Jim Johnson is not in an Orioles uniform anymore because, as executive vice president Dan Duquette explains it, the club needed to better allocate its financial resources throughout the 25-man roster.
In other words, paying roughly one-tenth of the expected payroll for a closer – a position that can be exceptionally volatile – didn't make sense when the Orioles have other holes to fill and can use the money saved to do that.
Rational concept, but there's a Catch-22 here: The sense is the Orioles may have to go out of the organization for its next closer because there is a concern that they can't fill it internally.
If that's the case, then that $10 million is going to dry up fast.
What's the going rate for a closer?
Well, Joe Nathan, who saved 43 games in 46 opportunities for the Texas Rangers in 2013, officially signed a two-year, $20 million deal with the Detroit Tigers on Wednesday. According to reports, that's $9 million in 2014, $10 million in 2015 and a 2016 option worth $10 million that includes a $1 million buyout.
Nathan has arguably been one of baseball's most consistent closers over the years. But he is 39 (Johnson is 30) and has never had a 50-save season (Johnson has accomplished that in consecutive seasons).
This isn't about comparing Nathan, who has been a closer for nine seasons, to Johnson, who has been a full-time closer since 2012. It's just to put into perspective that $10 million for a closer isn't outrageous if a team indeed wants someone in that role who has done it before.
If the Orioles are going to buy a free-agent closer from the bargain bin (not one highly sought after such as Grant Balfour), they are still going to have to pay a decent amount.
Consider, for instance, John Axford, who wasn't tendered a contract by the St. Louis Cardinals on Monday. Axford, 30, saved 106 games for the Milwaukee Brewers between 2010 and 2012. He blew nine saves in 2012 and then lost the closer's job altogether in 2013. Although he was good as a setup man, he everntually was traded from the Brewers to the Cardinals.
He made $5 million in 2013 and was due a raise in arbitration this year, so the Cardinals, who don't need him to close, cut him loose. He's looking for a job now – and the Orioles, among others, have interest – but you have to expect he won't be taking a pay cut if there is real competition for his services.
Another former closer that was available was Edward Mujica, who saved 37 of 41 games last year for the Cardinals, but lost his role at the end of the season. On Thursday, he signed a two-year deal reportedly worth $9.5 million. You can cross him off your list, but understand he'll make nearly $5 million a year and isn't tabbed to close. He got less than Joe Smith, a quality setup man who landed a three-year, $15.75 million deal with the Los Angeles Angels this offseason.
So if the Orioles are intent on filling the closer spot from the free-agent pool, they likely will have to spend at least $5 million or more per season (remember, the Orioles gave free-agent closer Mike Gonzalez two-years and $12 million in 2010 and free-agent closer Kevin Gregg two years and $10 million in 2011).

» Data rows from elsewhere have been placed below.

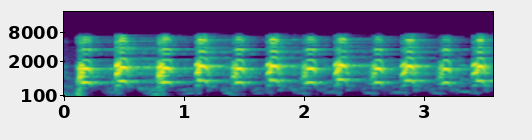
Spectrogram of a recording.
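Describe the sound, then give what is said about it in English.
About a dozen short, bright honking clucks blown on a goose call, repeated in a steady, fairly quick rhythm with no talking over them. “GOOSE CALLING: MEAT & POTATOES CALLING LESSON for BEGINNERS”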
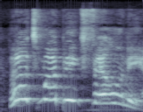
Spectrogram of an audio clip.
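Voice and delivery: mock the idea of a felony, loud; loud high sneer at the accusation; sarcastic. Real, not acted. Sarcasm about his charge.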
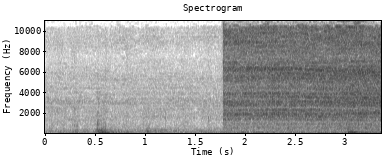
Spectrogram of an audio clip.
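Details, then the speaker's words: Mazda overheating under the hood: faint thumps then a sudden loud steady hiss, like pressurised coolant or steam escaping; owner unsure whether the main coolant hose is leaking; transmission also said to be failed. "All right, guys. Well, this is the end of the car, and this is what it's like when it's overheating, by the way. It's all making that noise."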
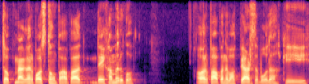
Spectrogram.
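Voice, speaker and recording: A young man casually telling a story from his school days, animated, mixing in English phrases. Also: medium pitch, moderate pace, vocal fry. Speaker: storyteller vlogger.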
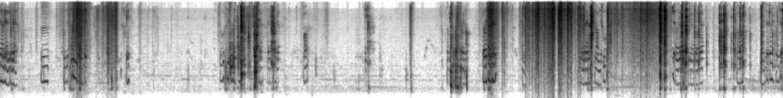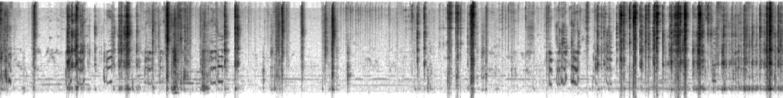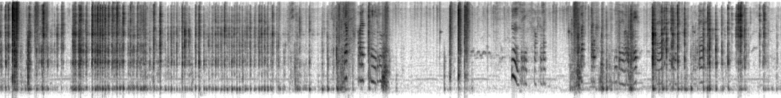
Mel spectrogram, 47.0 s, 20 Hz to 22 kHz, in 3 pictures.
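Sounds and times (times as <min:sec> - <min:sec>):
rustling of parts: 0:00.0 - 0:03.2, 0:08.9 - 0:46.9
clicks and knocks of parts: 0:07.2 - 0:22.9, 0:23.5 - 0:26.0, 0:26.6 - 0:46.9.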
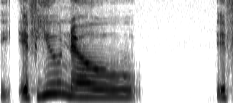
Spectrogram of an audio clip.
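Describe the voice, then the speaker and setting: In a very clean recording with a silent background and a dry, close sound with no echo, a woman has a normal speaking voice at medium pitch with ordinary pitch variation. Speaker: real estate business coach. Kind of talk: podcast monologue. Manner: many filler words.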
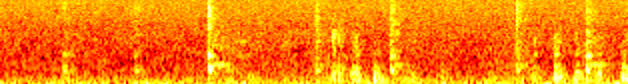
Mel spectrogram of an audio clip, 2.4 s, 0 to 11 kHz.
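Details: Philips Sonate BA581A tube radio: quiet, irregular little clicks and pops at random intervals over a faint hum, breakdown crashes; owner suspects bad contacts, internal shorting or poor grounding between metal parts, cause not found.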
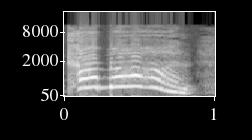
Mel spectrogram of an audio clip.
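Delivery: high, loud exasperated yell; frustrated shout. Retold or imitated. Child acting the crewman shouting at the slow answers. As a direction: snap it out, fed up. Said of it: "He's like".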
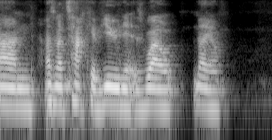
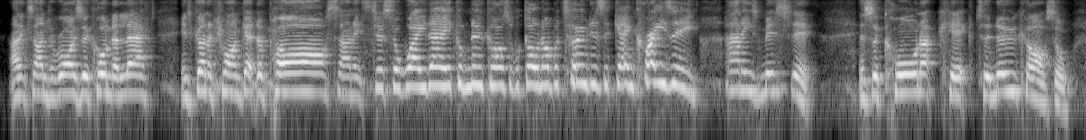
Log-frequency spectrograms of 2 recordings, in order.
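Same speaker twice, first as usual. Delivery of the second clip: much higher and louder live commentary call; excited play-by-play; 9 semitones higher, 3 dB louder than usual. Real, not acted. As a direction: ride the attack as it builds, voice climbing.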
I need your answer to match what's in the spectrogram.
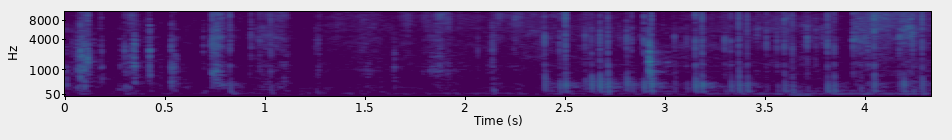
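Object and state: Fabric clutch bag scratched.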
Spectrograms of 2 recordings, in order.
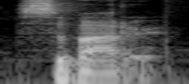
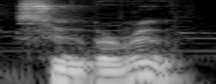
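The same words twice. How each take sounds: First: The final u sound is nearly silent. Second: The u sounds are fully pronounced and prominent. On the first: This is how it is said in Japanese. The speaker calls it right. "at the end of a word, it's practically silent" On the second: This is how most English speakers say it. The speaker calls it wrong. "most English speakers tend to emphasize the U"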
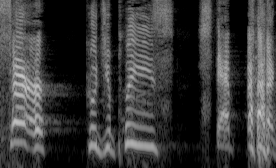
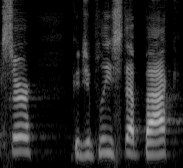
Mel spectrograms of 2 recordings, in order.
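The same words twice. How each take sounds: First: The request sounds bossy and scolding. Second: The request sounds neutral and polite.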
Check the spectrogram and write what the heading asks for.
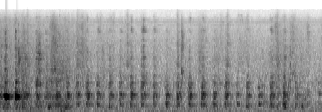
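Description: A man's stifled, breathy laughter: a steady run of short pitched pulses, about three a second, loud at first and then dying down.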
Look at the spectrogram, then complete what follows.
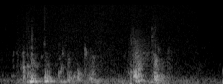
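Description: A research boat moving on the sea off Piran, Slovenia, on a sunny morning, heading to its first observation point: a low rumble with irregular thumps and splashy bursts as the hull meets the water, with no voices.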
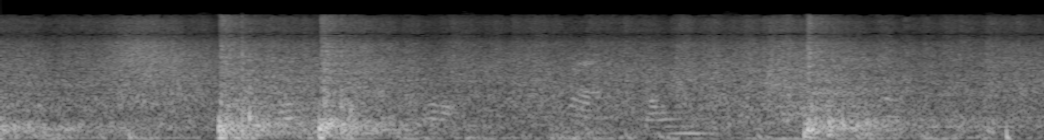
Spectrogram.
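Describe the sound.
A fireworks finale goes off outside: a few sharp, loud bangs burst out over a constant rumbling, crackling background, with irregular gaps between them.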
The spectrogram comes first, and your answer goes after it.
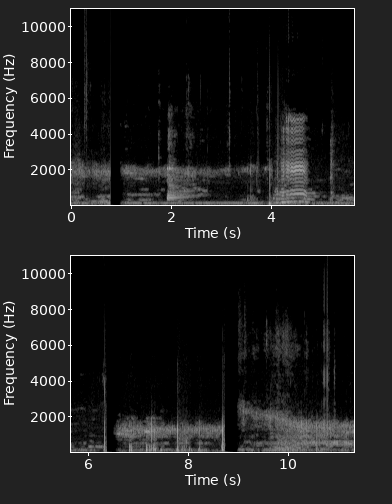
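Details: Teddy breed goat on a Pakistan goat farm that has just given birth to three kids; one short, quavering, wavering bleat rises midway, surrounded by low background hum, knocks and handling noises.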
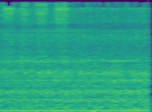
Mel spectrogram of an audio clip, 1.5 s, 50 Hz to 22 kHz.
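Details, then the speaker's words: GM 1.4L petrol engine with P0171, idling: thin, steady high whistle from a vacuum leak at the failed PCV valve on the valve cover; plugging it gives immediate short-term fuel trim correction. "all right i don't know if you guys can hear that whistling plug that off and we're getting immediate corrections on our short term it's that whistling you're hearing"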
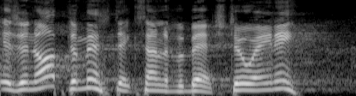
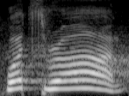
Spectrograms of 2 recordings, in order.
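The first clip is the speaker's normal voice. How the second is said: higher voice of mom asking; worried mother; 3 semitones higher than usual. Retold or imitated. Mom answering the dad, higher voice.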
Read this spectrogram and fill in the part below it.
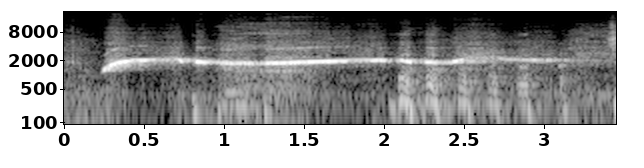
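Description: A loud, sustained whistled tone held for about three seconds, with a faint voice murmuring underneath partway through. A person imitating someone whistling.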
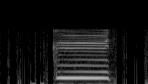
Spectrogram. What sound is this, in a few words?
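"gyut3", Cantonese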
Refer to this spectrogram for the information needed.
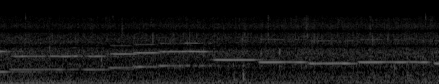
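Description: Steady rain hisses continuously across the whole recording, with a thin, tinkling melody of single notes playing over it. No one speaks.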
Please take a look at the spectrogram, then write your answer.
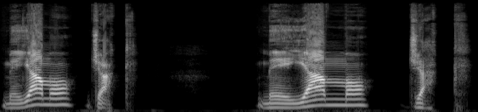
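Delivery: "Me llamo Jack" very slowly, llamo as YA-mo; slow teacher model of "Me llamo Jack"; slow Spanish model. Shown as a demonstration. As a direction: spell it out with the voice, slowly. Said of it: "And I'm gonna say".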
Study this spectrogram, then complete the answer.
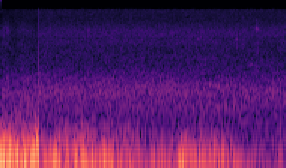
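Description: Wind gusts across an old pioneer cemetery, buffeting the microphone as a low, uneven rumble with a strong blast at the start that settles into softer, wavering gusts.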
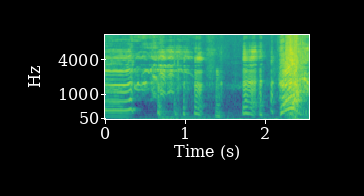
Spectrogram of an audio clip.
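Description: A person sneezes: a drawn-out voiced wind-up with a few short catching breaths, ending in one loud, hissy burst at the very end.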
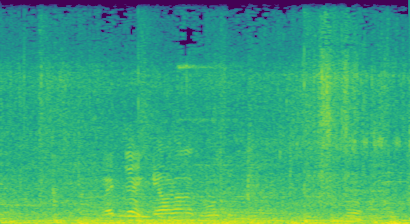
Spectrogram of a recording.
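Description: Street ambience: a steady low rumble, with a person's voice heard briefly between about one and two seconds in.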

That would leave about half (or less) of Johnson's projected salary in 2014 to fill a spot at left field or designated hitter or in the starting rotation.
And what will $5 million buy you these days?
Probably a little less than one year of Nate McLouth, who surely will get a two-year deal this offseason.
Five million is probably half a season of Scott Feldman. If the less durable Scott Kazmir landed a two-year, $22 million deal this year, Feldman should be able to get in the $10 million range per season on a multi-year deal.
Here's the reality: The Orioles need to show their fans that they are using the money saved on trading Johnson to improve their club in other areas. But that savings is going to have to be coupled with additional payroll – especially if they buy another closer – to sufficiently fill their other roster holes to the fans' satisfaction given the current free agent economy.
I'm not saying it can't be done – though buying another closer would make it difficult – but $10 million certainly doesn't buy what it once did in the baseball world.